The TAC Cup has long been the main breeding ground for young Victorian footballers with this year’s National Draft being no different.

A total of 33 players were selected from the TAC cup with 11 of the 12 clubs having players picked up. Eastern Ranges, a club that had last year’s number one pick Jonathon Patton, was the only team to miss out.

Eight of the top 10 draftees came from the TAC Cup, the same number as last year. The Calder Cannons led the way with seven players picked up, including three in the top 10, which may have been in the top five if it wasn’t for Joe Daniher being a father-son pick.

Much has been made of the ability of the Cannons to have players picked up and they are seen as the number one team for players being drafted.

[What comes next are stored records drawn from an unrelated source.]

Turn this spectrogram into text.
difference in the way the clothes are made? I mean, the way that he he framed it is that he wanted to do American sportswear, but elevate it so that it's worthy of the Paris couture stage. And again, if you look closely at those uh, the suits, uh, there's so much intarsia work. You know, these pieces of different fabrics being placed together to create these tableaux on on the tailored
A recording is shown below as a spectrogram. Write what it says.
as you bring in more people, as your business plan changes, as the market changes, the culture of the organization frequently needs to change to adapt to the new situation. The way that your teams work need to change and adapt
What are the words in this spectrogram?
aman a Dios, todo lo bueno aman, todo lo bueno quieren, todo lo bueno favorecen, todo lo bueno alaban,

While the figures support this with the Cannons having had 26 players drafted or pre-selected to Gold Coast or Greater Western Sydney in the last five drafts, they aren’t as far ahead as many people think.

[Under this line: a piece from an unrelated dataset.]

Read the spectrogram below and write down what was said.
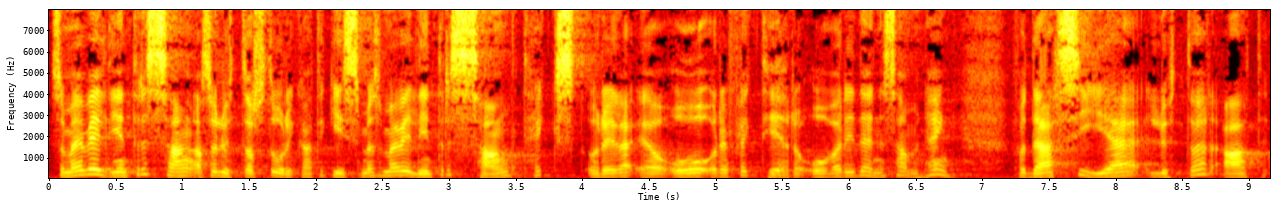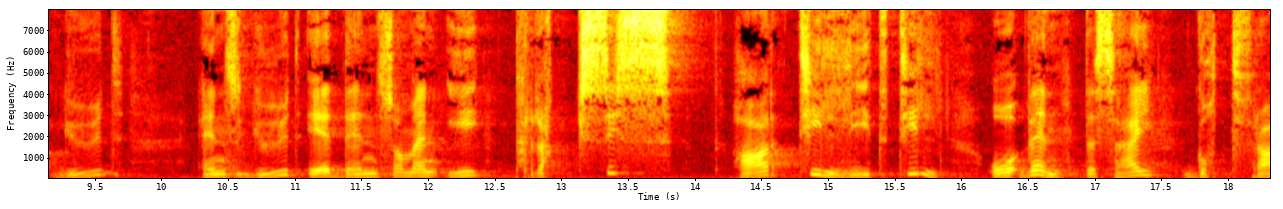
som er veldig interessant, altså Luthers store katekisme, som er en veldig interessant tekst å, å reflektere over i denne sammenheng. For der sier Luther at Gud Ens Gud er den som en i praksis har tillit til og vente seg godt fra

In the same period of time, the Oakleigh Chargers have had the same amount of players drafted. The Cannons’ list of players drafted in the last five years is impressive which makes them stand out. This year’s Rising Star recipient Daniel Talia and third-placed Mitch Wallis led the list with most of the draftees playing regular senior football.

This looks set to increase with this year’s draftees in Lachie Plowman, Jonathan O’Rourke and Joe Daniher expected to play senior football next year. The 2010 season, in which the Cannons won the Grand Final, was the best year in the club’s history, resulting in nine players getting drafted.

But for all the success the Cannons have had, they are one of four TAC Cup teams yet to have a number one draft pick.

The Chargers’ list doesn’t read like the Cannons, but it’s still a handy list. West Coast duo Luke Shuey and Andrew Gaff and Swans premiership midfielder Daniel Hannebury lead the list of stars.

GWS looked to the Chargers for its first season and achieved success through Dom Tyson, Adam Tomlinson and Toby Greene all having an instant impact.

The Dandenong Stingrays and Geelong Falcons have also had over 20 players taken in the draft or pre-selected in the last five years. The Stingrays have had 24 players drafted in the last five years and the only club to have more than one number one draft pick in that period. Lachie Whitfield, the number one pick in this year’s National Draft, joins Tom Scully on that list.

The Falcons, who only had two players picked this year, have had 22 players selected but have lacked the star power in the last five years. Geelong premiership player Allen Christensen is the best of the bunch.

The North Ballarat Rebels, Sandringham Dragons and the Murray Bushrangers are next for the most numbers of players selected. The Rebels have had 19 players drafted with GWS excitement machine Jeremy Cameron the standout. Former number one draft pick Jack Watts heads the 18 picks for the Dragons. In the last five years, the Dragons have twice had five or more players picked in the one year. The Bushrangers’ 18 draftees are headed by the 2008 TAC Cup premiership side; Steele Sidebottom, Jack Ziebell and Tom Rockliff all played in that team and are among their teams best players.

Although there are a number of clubs that have had success as far as players getting drafted, there are TAC Cup clubs that struggle.

The Bendigo Pioneers had two players taken in the top seven picks this year, but in recent years have had little success with players being drafted. In the previous four years, only four players in Dustin Martin, Jordan Williams, Ariel Steinberg and Sam Kerridge have been selected.

The Western Jets have had nowhere near the same success as their neighbours the Calder Cannons. The Jets, who had two players in Spencer White and Lachie Hunter drafted this year, have only had eight players drafted or pre-selected in the last five years. Last year was their best with Will Hoskin-Elliot and Elliot Kavangh taken in the top 20.

The Northern Knights have only had 13 players selected in the last five years, including three in the top 21 this year. Essendon duo David Zaharakis and Michael Hurley, both drafted in 2008, are the best of the Knights players during that time.

Gippsland Power and Eastern Ranges have both had 14 players picked. While Gippsland doesn’t have a big history of players selected, the players that do get drafted tent to succeed. They have had a number of top 10 draft picks come through the ranks, including Scott Pendlebury, Dale Thomas, Brendon Goddard and Jarryd Roughead. The latest star to have come from the Power is the 2011 Rising Star winner Dyson Heppell.

For Eastern Ranges, a club that missed out this year, they had two players be selected in the top 20 last year in Jonathon Patton and Hayden Crozier. The other players selected have struggled to secure a regular senior position.

In the end, it doesn’t matter which team you play for at junior level as far as AFL clubs are concerned, it’s how you perform at senior level. However, TAC Cup sides having players selected is a major honour and something they are always looking at.

All 12 clubs will be hoping that the number of players they have on AFL lists increases in the upcoming Rookie Draft and will be doing everything they can in the future to keep having players selected.